(Recorded data)
Start of Block

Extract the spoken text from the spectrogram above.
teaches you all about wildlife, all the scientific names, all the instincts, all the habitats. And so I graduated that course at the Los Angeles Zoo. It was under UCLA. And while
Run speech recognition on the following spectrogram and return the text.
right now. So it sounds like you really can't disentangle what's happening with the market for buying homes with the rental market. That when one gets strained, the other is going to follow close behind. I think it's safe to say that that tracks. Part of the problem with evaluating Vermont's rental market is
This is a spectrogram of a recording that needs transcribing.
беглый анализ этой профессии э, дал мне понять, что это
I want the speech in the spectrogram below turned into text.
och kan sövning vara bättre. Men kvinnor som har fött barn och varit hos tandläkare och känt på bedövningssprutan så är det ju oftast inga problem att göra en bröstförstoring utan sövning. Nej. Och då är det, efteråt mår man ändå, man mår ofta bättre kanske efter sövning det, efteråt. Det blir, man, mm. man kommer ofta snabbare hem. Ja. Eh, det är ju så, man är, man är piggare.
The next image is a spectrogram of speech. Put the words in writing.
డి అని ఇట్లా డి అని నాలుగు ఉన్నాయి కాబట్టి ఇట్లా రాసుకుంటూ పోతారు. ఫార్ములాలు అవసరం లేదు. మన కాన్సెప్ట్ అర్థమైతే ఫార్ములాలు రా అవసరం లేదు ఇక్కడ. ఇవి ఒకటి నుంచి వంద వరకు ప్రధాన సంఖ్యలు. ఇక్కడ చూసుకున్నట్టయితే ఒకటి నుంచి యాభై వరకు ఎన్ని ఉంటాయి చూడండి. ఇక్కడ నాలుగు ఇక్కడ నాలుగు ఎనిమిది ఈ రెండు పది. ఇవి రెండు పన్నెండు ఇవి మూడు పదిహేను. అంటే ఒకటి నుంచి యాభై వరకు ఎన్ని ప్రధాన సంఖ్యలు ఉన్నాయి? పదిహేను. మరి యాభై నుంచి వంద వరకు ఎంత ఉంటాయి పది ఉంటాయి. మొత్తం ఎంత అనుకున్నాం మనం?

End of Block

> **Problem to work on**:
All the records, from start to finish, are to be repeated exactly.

> **Output below**:
Extract the spoken text from the spectrogram above.
teaches you all about wildlife, all the scientific names, all the instincts, all the habitats. And so I graduated that course at the Los Angeles Zoo. It was under UCLA. And while
Run speech recognition on the following spectrogram and return the text.
right now. So it sounds like you really can't disentangle what's happening with the market for buying homes with the rental market. That when one gets strained, the other is going to follow close behind. I think it's safe to say that that tracks. Part of the problem with evaluating Vermont's rental market is
This is a spectrogram of a recording that needs transcribing.
беглый анализ этой профессии э, дал мне понять, что это
I want the speech in the spectrogram below turned into text.
och kan sövning vara bättre. Men kvinnor som har fött barn och varit hos tandläkare och känt på bedövningssprutan så är det ju oftast inga problem att göra en bröstförstoring utan sövning. Nej. Och då är det, efteråt mår man ändå, man mår ofta bättre kanske efter sövning det, efteråt. Det blir, man, mm. man kommer ofta snabbare hem. Ja. Eh, det är ju så, man är, man är piggare.
The next image is a spectrogram of speech. Put the words in writing.
డి అని ఇట్లా డి అని నాలుగు ఉన్నాయి కాబట్టి ఇట్లా రాసుకుంటూ పోతారు. ఫార్ములాలు అవసరం లేదు. మన కాన్సెప్ట్ అర్థమైతే ఫార్ములాలు రా అవసరం లేదు ఇక్కడ. ఇవి ఒకటి నుంచి వంద వరకు ప్రధాన సంఖ్యలు. ఇక్కడ చూసుకున్నట్టయితే ఒకటి నుంచి యాభై వరకు ఎన్ని ఉంటాయి చూడండి. ఇక్కడ నాలుగు ఇక్కడ నాలుగు ఎనిమిది ఈ రెండు పది. ఇవి రెండు పన్నెండు ఇవి మూడు పదిహేను. అంటే ఒకటి నుంచి యాభై వరకు ఎన్ని ప్రధాన సంఖ్యలు ఉన్నాయి? పదిహేను. మరి యాభై నుంచి వంద వరకు ఎంత ఉంటాయి పది ఉంటాయి. మొత్తం ఎంత అనుకున్నాం మనం?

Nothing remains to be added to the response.